The trademark of this book is its extensive use of closed-form analytic solutions. Most modern design techniques advocate running a bazillion computer simulations, aggregating the results, and trying to make sense of them (also gulp!?). Coming from a time when engineers engineered, Fleeman puts equations everywhere. There are thousands of equations in this book. Every step of the problem is explained (thank you!). This is critically important as it allows the student/designer to actually understand the trends driving the design, the key factors in design trades, and to justify design decisions with actual physics. Fleeman is the first author to put all this information in one place, and tell the story of the design process to string it all together.

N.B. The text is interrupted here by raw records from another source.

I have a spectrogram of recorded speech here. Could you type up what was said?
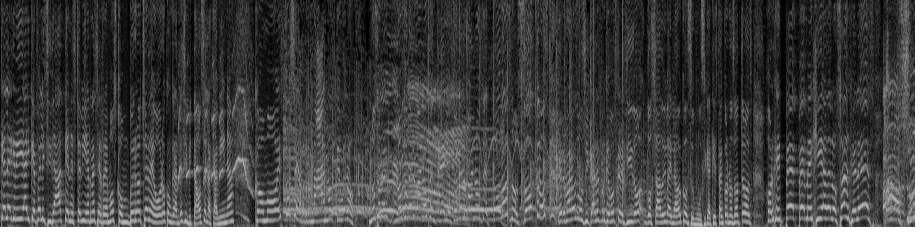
qué alegría y qué felicidad que en este viernes cerremos con broche de oro, con grandes invitados en la cabina, como estos hermanos, que bueno, no son, her- no son hermanos entre ellos, son hermanos de todos nosotros, hermanos musicales porque hemos crecido, gozado y bailado con su música. Aquí están con nosotros Jorge y Pepe Mejía de Los Ángeles. ¡Azules!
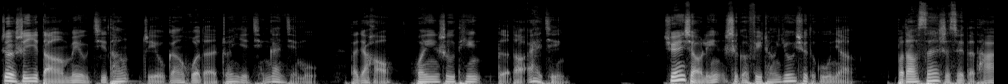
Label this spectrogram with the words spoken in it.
这是一档没有鸡汤，只有干货的专业情感节目。大家好，欢迎收听《得到爱情》。学员小林是个非常优秀的姑娘，不到三十岁的她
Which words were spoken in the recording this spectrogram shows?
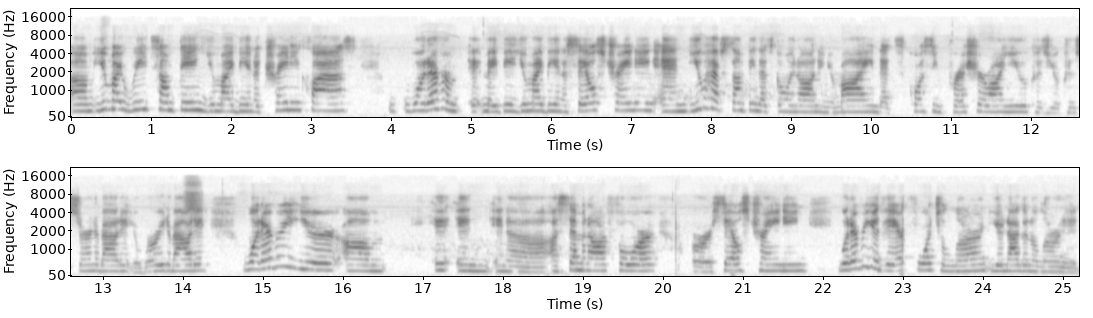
um, you might read something, you might be in a training class, whatever it may be. You might be in a sales training and you have something that's going on in your mind that's causing pressure on you because you're concerned about it, you're worried about it. Whatever you're um, in in a, a seminar for or sales training, whatever you're there for to learn, you're not going to learn it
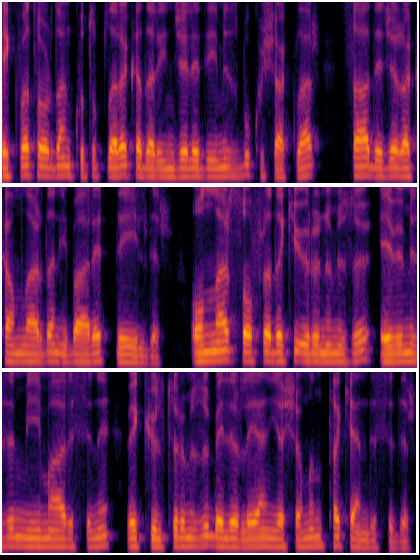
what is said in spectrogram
Ekvatordan kutuplara kadar incelediğimiz bu kuşaklar sadece rakamlardan ibaret değildir. Onlar sofradaki ürünümüzü, evimizin mimarisini ve kültürümüzü belirleyen yaşamın ta kendisidir.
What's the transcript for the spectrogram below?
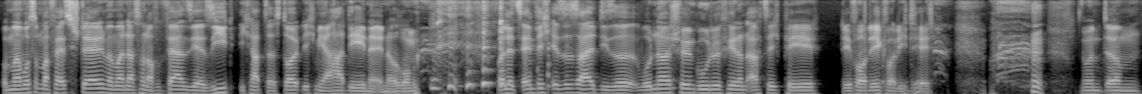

A 900-page textbook can be pretty daunting, but there is a figure on almost every page. Most are cleanly presented graphs and charts that depict the key sensitivities in the missile design process. They are useful as "rules of thumb" for new designs or checking the performance of design simulations or flight tests. He also extensively uses "consumer reports charts" to assist in analysis-of-alternatives for design choices, and he reviews the pros and cons of many different missile systems under various operating conditions. The flow of this book is excellent (especially the chapter on aerodynamic considerations! har har!) and it would be easy for an entry-level engineer or late-career engineer to follow. The book is clearly intended to augment Fleeman's short course of the same name, but it also stands alone as a comprehensive, end-to-end bible for the missile engineering community.
Key new contributions in this book include expanded material on turbojet and ramjet propulsion, and integration of these considerations into the design process. The book also includes new material on non-tactical missiles and missile defense considerations. Unlike other books in this genre that focus solely on design or performance evaluation, Fleeman integrates modern synthesis and sizing methods with the black art of missile design. He introduces simple systems engineering tools like the "House of Quality" but also touches on more advanced concepts including design-of-experiments, simulation tools, and multi-variable optimization. He also addresses the acquisition process (third gulp!?) and briefly discusses the history of major missile programs and their evolution through time.
The book also introduces the somewhat kitschy but wildly popular "soda straw rocket" design process. While it seems like an exercise for kids, it's actually remarkably hard to design a soda straw rocket that flies straight... and you actually have to apply design principles (for example, working out the aerodynamics and center of gravity) to make the thing even get off the launcher. It's a wonderful capstone exercise for those of us that don't have the budget to build our own Tomahawk.
My tongue-in-cheek summary: if you are a "good guy" or "ally" and considering buying and using this excellent and detailed book, please do so. If you consider yourself a "bad guy" or "Bond Villain" bent on world domination, you should really skip this and read "Harry Potter" instead.
"Missile Design and Systems Engineering" is the new one-stop shop for missile engineering, emergent missile design programs at technical universities, and short courses/continuing education on missile design.